### Task:
Write back every entry exactly as it reads, with the pictures left behind.

### Listed entries:
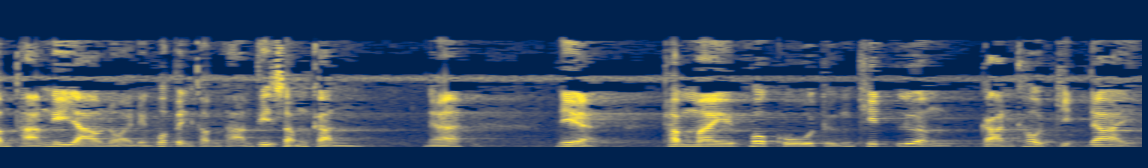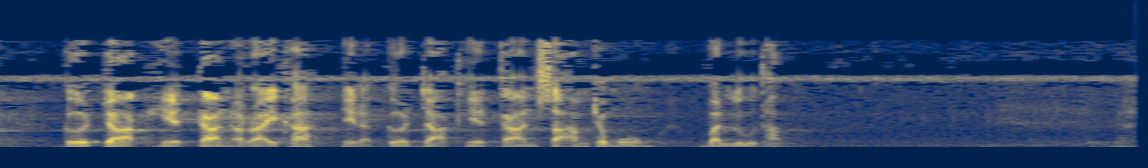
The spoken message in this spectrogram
คำถามนี่ยาวหน่อยหนึ่งเพราะเป็นคำถามที่สำคัญนะเนี่ยทำไมพ่อครูถึงคิดเรื่องการเข้าจิตได้ เกิดจากเหตุการณ์อะไรคะ นี่แหละเกิดจากเหตุการณ์สามชั่วโมงบรรลุธรรมนะ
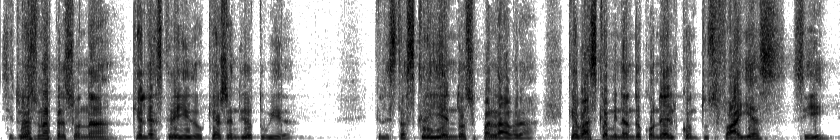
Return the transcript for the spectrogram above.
Si tú eres una persona que le has creído, que has rendido tu vida, que le estás creyendo a su palabra, que vas caminando con Él con tus fallas, ¿sí?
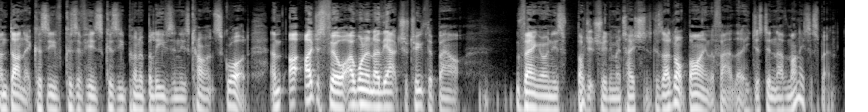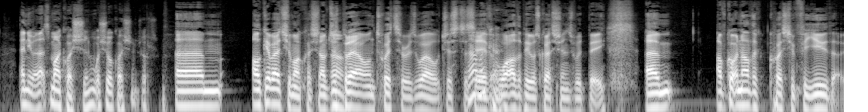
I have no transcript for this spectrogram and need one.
and done it because he because of his because he kind of believes in his current squad. And I, I just feel I want to know the actual truth about Wenger and his budgetary limitations because I'm not buying the fact that he just didn't have money to spend. Anyway, that's my question. What's your question, Josh? Um, I'll get back to you my question. I've just Oh. put it out on Twitter as well, just to Oh, see if, what other people's questions would be. Um, I've got another question for you though,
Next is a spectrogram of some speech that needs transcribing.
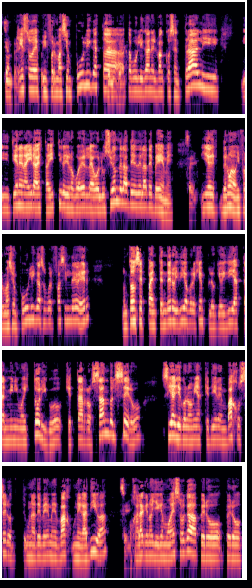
Siempre. Eso es información pública, está, está publicada en el Banco Central y, y tienen ahí las estadísticas y uno puede ver la evolución de la, de la TPM. Sí. Y es, de nuevo, información pública, súper fácil de ver. Entonces, para entender hoy día, por ejemplo, que hoy día está el mínimo histórico, que está rozando el cero, sí hay economías que tienen bajo cero, una TPM bajo, negativa, sí. ojalá que no lleguemos a eso acá, pero, pero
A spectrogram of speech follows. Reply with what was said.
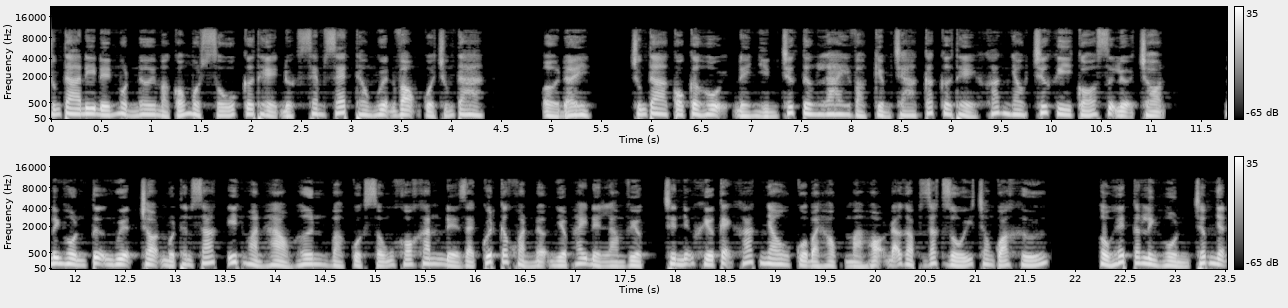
chúng ta đi đến một nơi mà có một số cơ thể được xem xét theo nguyện vọng của chúng ta. Ở đây, chúng ta có cơ hội để nhìn trước tương lai và kiểm tra các cơ thể khác nhau trước khi có sự lựa chọn. Linh hồn tự nguyện chọn một thân xác ít hoàn hảo hơn và cuộc sống khó khăn để giải quyết các khoản nợ nghiệp hay để làm việc trên những khía cạnh khác nhau của bài học mà họ đã gặp rắc rối trong quá khứ. Hầu hết các linh hồn chấp nhận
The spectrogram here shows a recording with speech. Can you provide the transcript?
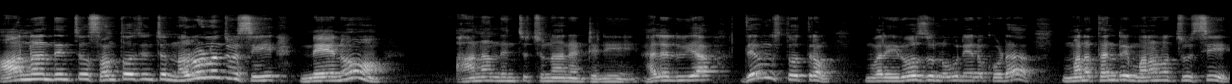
ఆనందించు సంతోషించు నరులను చూసి నేను ఆనందించుచున్నానంటిని. హల్లెలూయా. దేవుని స్తోత్రం. మరి ఈరోజు నువ్వు నేను కూడా మన తండ్రి మనను చూసి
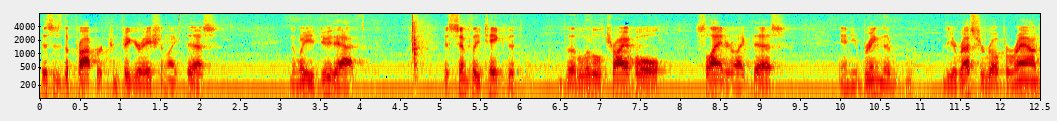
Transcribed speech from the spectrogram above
this is the proper configuration like this. And the way you do that is simply take the, the little tri-hole slider like this and you bring the the arrestor rope around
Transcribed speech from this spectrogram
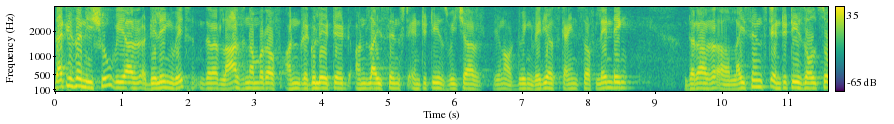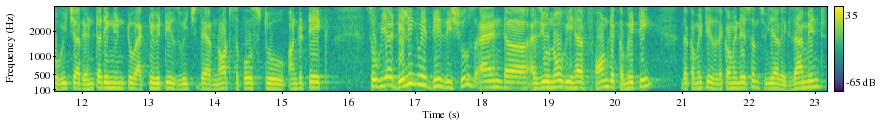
That is an issue we are dealing with. There are large number of unregulated, unlicensed entities which are, you know, doing various kinds of lending. There are uh, licensed entities also which are entering into activities which they are not supposed to undertake. So we are dealing with these issues and uh, as you know, we have formed a committee. The committee's recommendations we have examined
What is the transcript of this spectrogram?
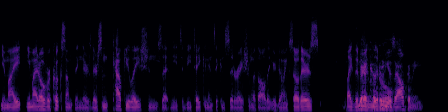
you might you might overcook something. There's there's some calculations that need to be taken into consideration with all that you're doing. So there's like the yeah, very literal is alchemy.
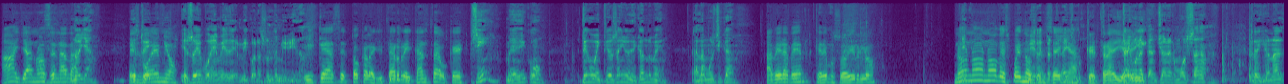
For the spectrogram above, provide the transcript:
Ah, ya no hace nada. No, ya. Es Estoy- bohemio. eh, Soy bohemio de mi corazón, de mi vida. ¿Y qué hace? ¿Toca la guitarra y canta o qué? Sí, me dedico. Tengo 22 años dedicándome a la música. A ver, a ver, queremos oírlo. No, no, no, después nos enseña que trae Traigo una ahí. canción hermosa regional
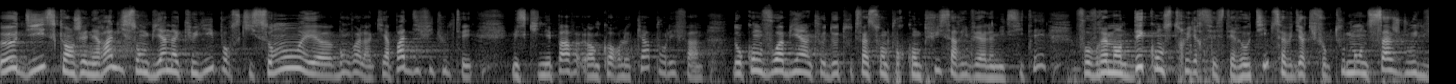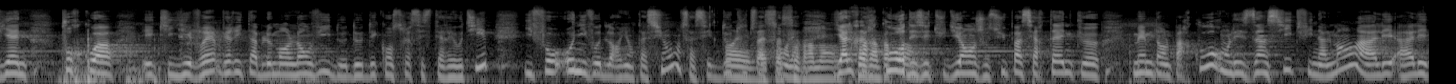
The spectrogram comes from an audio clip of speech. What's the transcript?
Eux disent qu'en général, ils sont bien accueillis pour ce qu'ils sont et euh, bon voilà, qu'il n'y a pas de difficulté. Mais ce qui n'est pas encore le cas pour les femmes. Donc on voit bien que de toute façon, pour qu'on puisse arriver à la mixité, il faut vraiment déconstruire ces stéréotypes. Ça veut dire qu'il faut que tout le monde sache d'où ils viennent, pourquoi, et qu'il y ait véritablement l'envie de, de déconstruire ces stéréotypes. Il faut au niveau de l'orientation, ça c'est de Ouais, toute bah, façon. il y a le parcours important. des étudiants, je ne suis pas certaine que même dans le parcours, on les incite finalement à aller, à aller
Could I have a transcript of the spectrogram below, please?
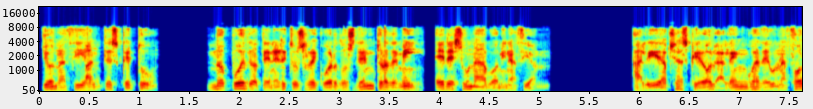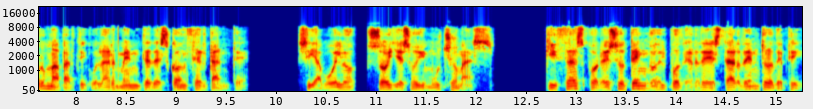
Yo nací antes que tú. No puedo tener tus recuerdos dentro de mí, eres una abominación. Alía chasqueó la lengua de una forma particularmente desconcertante. Sí, abuelo, soy eso y mucho más. Quizás por eso tengo el poder de estar dentro de ti.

### Answer box:
The spoken message in this spectrogram
คำถามนี่ยาวหน่อยหนึ่งเพราะเป็นคำถามที่สำคัญนะเนี่ยทำไมพ่อครูถึงคิดเรื่องการเข้าจิตได้ เกิดจากเหตุการณ์อะไรคะ นี่แหละเกิดจากเหตุการณ์สามชั่วโมงบรรลุธรรมนะ
Return the transcript for the spectrogram above.
Si tú eres una persona que le has creído, que has rendido tu vida, que le estás creyendo a su palabra, que vas caminando con Él con tus fallas, ¿sí?
I have no transcript for this spectrogram and need one.
and done it because he because of his because he kind of believes in his current squad. And I, I just feel I want to know the actual truth about Wenger and his budgetary limitations because I'm not buying the fact that he just didn't have money to spend. Anyway, that's my question. What's your question, Josh? Um, I'll get back to you my question. I've just Oh. put it out on Twitter as well, just to Oh, see if, what other people's questions would be. Um, I've got another question for you though,
Next is a spectrogram of some speech that needs transcribing.
Siempre. Eso es información pública, está, está publicada en el Banco Central y, y tienen ahí las estadísticas y uno puede ver la evolución de la, de la TPM. Sí. Y es, de nuevo, información pública, súper fácil de ver. Entonces, para entender hoy día, por ejemplo, que hoy día está el mínimo histórico, que está rozando el cero, sí hay economías que tienen bajo cero, una TPM bajo, negativa, sí. ojalá que no lleguemos a eso acá, pero, pero
A spectrogram of speech follows. Reply with what was said.
chúng ta đi đến một nơi mà có một số cơ thể được xem xét theo nguyện vọng của chúng ta. Ở đây, chúng ta có cơ hội để nhìn trước tương lai và kiểm tra các cơ thể khác nhau trước khi có sự lựa chọn. Linh hồn tự nguyện chọn một thân xác ít hoàn hảo hơn và cuộc sống khó khăn để giải quyết các khoản nợ nghiệp hay để làm việc trên những khía cạnh khác nhau của bài học mà họ đã gặp rắc rối trong quá khứ. Hầu hết các linh hồn chấp nhận
The spectrogram here shows a recording with speech. Can you provide the transcript?
ఆనందించు సంతోషించు నరులను చూసి నేను ఆనందించుచున్నానంటిని. హల్లెలూయా. దేవుని స్తోత్రం. మరి ఈరోజు నువ్వు నేను కూడా మన తండ్రి మనను చూసి
Transcribed speech from the spectrogram above
this is the proper configuration like this. And the way you do that is simply take the, the little tri-hole slider like this and you bring the the arrestor rope around
Transcribed speech from this spectrogram
That is an issue we are dealing with. There are large number of unregulated, unlicensed entities which are, you know, doing various kinds of lending. There are uh, licensed entities also which are entering into activities which they are not supposed to undertake. So we are dealing with these issues and uh, as you know, we have formed a committee. The committee's recommendations we have examined
What is the transcript of this spectrogram?
you might you might overcook something. There's there's some calculations that need to be taken into consideration with all that you're doing. So there's like the yeah, very literal is alchemy.
For the spectrogram above, provide the transcript:
Ah, ya no hace nada. No, ya. Es Estoy- bohemio. eh, Soy bohemio de mi corazón, de mi vida. ¿Y qué hace? ¿Toca la guitarra y canta o qué? Sí, me dedico. Tengo 22 años dedicándome a la música. A ver, a ver, queremos oírlo. No, no, no, después nos enseña que trae Traigo una ahí. canción hermosa regional
The spectrogram comes from an audio clip of speech. What's the transcript?
Eux disent qu'en général, ils sont bien accueillis pour ce qu'ils sont et euh, bon voilà, qu'il n'y a pas de difficulté. Mais ce qui n'est pas encore le cas pour les femmes. Donc on voit bien que de toute façon, pour qu'on puisse arriver à la mixité, il faut vraiment déconstruire ces stéréotypes. Ça veut dire qu'il faut que tout le monde sache d'où ils viennent, pourquoi, et qu'il y ait véritablement l'envie de, de déconstruire ces stéréotypes. Il faut au niveau de l'orientation, ça c'est de Ouais, toute bah, façon. il y a le parcours important. des étudiants, je ne suis pas certaine que même dans le parcours, on les incite finalement à aller, à aller
Could I have a transcript of the spectrogram below, please?
Yo nací antes que tú. No puedo tener tus recuerdos dentro de mí, eres una abominación. Alía chasqueó la lengua de una forma particularmente desconcertante. Sí, abuelo, soy eso y mucho más. Quizás por eso tengo el poder de estar dentro de ti.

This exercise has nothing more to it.